Diane Warren has famously gone 0-13 at the Academy Awards in the best original song category, but on Saturday Nov. 19, she finally won an Oscar, albeit an honorary one, at the 13th Governors Awards put on the Academy of Motion Picture Arts & Sciences. The event, which also honored directors Peter Weir and Euzhan Palcy and film and TV star Michael J. Fox, was held at the Fairmont Century Plaza in Los Angeles.
“I’ve waited 34 years to say this: ‘I’d like to thank the Academy’,” Warren said in her acceptance speech. She also joked, “Mom, I finally found a man.” Gazing at the Oscar statue, she added, “I know you wanted him to be a nice Jewish boy, but it’s really hard to tell.”
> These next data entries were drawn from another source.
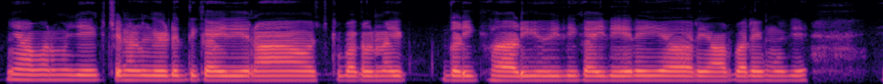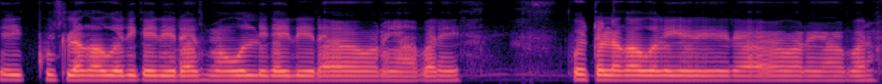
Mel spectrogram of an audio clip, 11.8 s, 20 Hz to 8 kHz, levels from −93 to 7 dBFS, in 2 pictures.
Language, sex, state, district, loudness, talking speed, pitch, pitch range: Hindi, male, Chhattisgarh, Rajnandgaon, -24 LUFS, 275 wpm, 165 Hz, 160-170 Hz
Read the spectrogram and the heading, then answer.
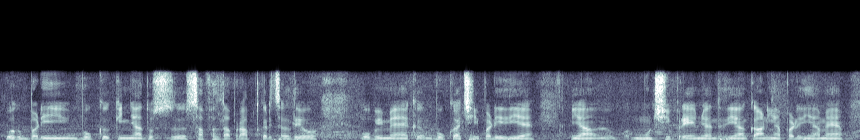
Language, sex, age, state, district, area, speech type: Dogri, male, 30-45, Jammu and Kashmir, Jammu, rural, spontaneous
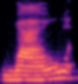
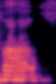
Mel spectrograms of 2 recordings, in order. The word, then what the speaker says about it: ו: Next up, we have wow and vav. Vav is the modern Hebrew pronunciation.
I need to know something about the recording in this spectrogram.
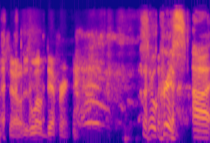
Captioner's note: laughter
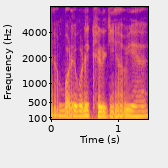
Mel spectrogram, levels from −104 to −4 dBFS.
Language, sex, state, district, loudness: Hindi, male, Bihar, Gaya, -15 LUFS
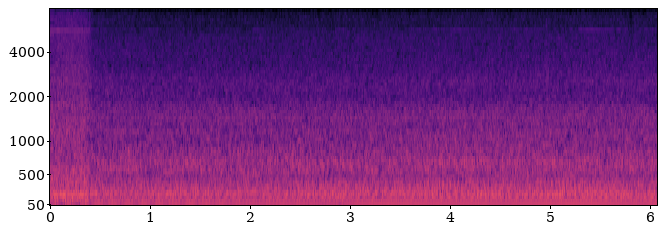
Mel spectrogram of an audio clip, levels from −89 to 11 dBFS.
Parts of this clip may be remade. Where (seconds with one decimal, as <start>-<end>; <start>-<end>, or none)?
none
Cher presented Warren with the award and stayed close during Warren’s acceptance speech. Warren expressed her appreciation, but in a humorous way: “Cher doesn’t go east of the 405 for anybody.” (Warren wrote Cher’s biggest and best hit of the 1980s, “If I Could Turn Back Time,” as well as her showcase song in the 2010 film Burlesque, “You Haven’t Seen the Last of Me.”)
Warren has been called the Susan Lucci of the Oscars because she has lost so many times. But on Saturday, Warren framed it differently. “13 times my songs have been chosen. That’s a pretty big f—ing win.”
Warren, 66, is one of only nine songwriters in Oscar history to amass 13 or more nominations for best original song. And she is the first person primarily known as a songwriter to receive an honorary Oscar. Previous honorary Oscars have been awarded to three famed film composers — Alex North, Lalo Schifrin and Ennio Morricone. These awards date back to 1950.
Warren remembered seeing Born Free, with John Barry’s Oscar-winning song and score, in 1966 (when she was 10). “It wrecked me,” she said. “It showed me the beauty of music in the movies.”
Warren’s speech was preceded by a tribute film (produced by Bess Kargman) that included insightful comments from Toni Braxton, Celine Dion, Lady Gaga, Clive Davis, Quincy Jones and more.
Many praised Warren’s fierce work ethnic. David Foster, who produced Dion’s recording of “Because You Loved Me,” said “Work is all she knows. Work is all she cares about. She writes this stuff by herself in this miserable room of hers.” The visual was of a cluttered room that was indeed less grand than you might expect for such a successful songwriter.
In the film, Cher noted with amusement that Warren always tells her, for every song she writes, “This is the best song I have ever written.”
Jennifer Hudson marveled, “I’ve never met or seen anyone that passionate about what they do.”
Jones simply said “She’s a mother f—er. My kind of girl.”
Warren has a ways to go to become the female with the most Oscar nominations. Legendary fashion designer Edith Head amassed 35. But you wouldn’t want to bet against the tireless Warren.
Woody Harrelson presented the Jean Hersholt Humanitarian Award to Fox, who was diagnosed with Parkinson’s disease at age 29. In 2000, Fox launched the Michael J. Fox Foundation for Parkinson’s Research, which is the leading Parkinson’s organization in the world. Fox, 61, thanked, among others, Bruce Springsteen for his 1984 song “No Surrender,” which, Fox said, has been “a personal anthem” for him.
Jeff Bridges presented an honorary award to Weir, the director of such films as The Year of Living Dangerously, Witness, Dead Poets Society, The Truman Show and Master and Commander: The Far Side of the World. Like Warren, Weir has been a perennial Oscar bridesmaid. He has gone 0-6 at the awards, despite four nominations for directing, one for writing and one for best picture. Weir is 78 and retired.
Viola Davis presented an honorary award to Palcy, who was hailed as the first Black woman to direct a major Hollywood film. Palcy, 64, directed Sugar Cane Alley and A Dry White Season. (Mindy Kaling, who opened the show with some witty remarks, said of A Dry White Season: “Until recently that’s what I called awards season.”)
The four honorees reflect the Academy’s stepped-up global outlook. Weir was born in Australia; Palcy in the French West Indies, Fox in Canada and Warren in the U.S.
The honorary award is given “to honor extraordinary distinction in lifetime achievement, exceptional contributions to the state of motion picture arts and sciences, or for outstanding service to the Academy.”
The Jean Hersholt Humanitarian Award is given “to an individual in the motion picture arts and sciences whose humanitarian efforts have brought credit to the industry.”
Jennifer Fox produced the event for the fourth year. Rob Paine was supervising producer. The show was directed by Jonathan X and written by Jon Macks. Rickey Minor served as music director.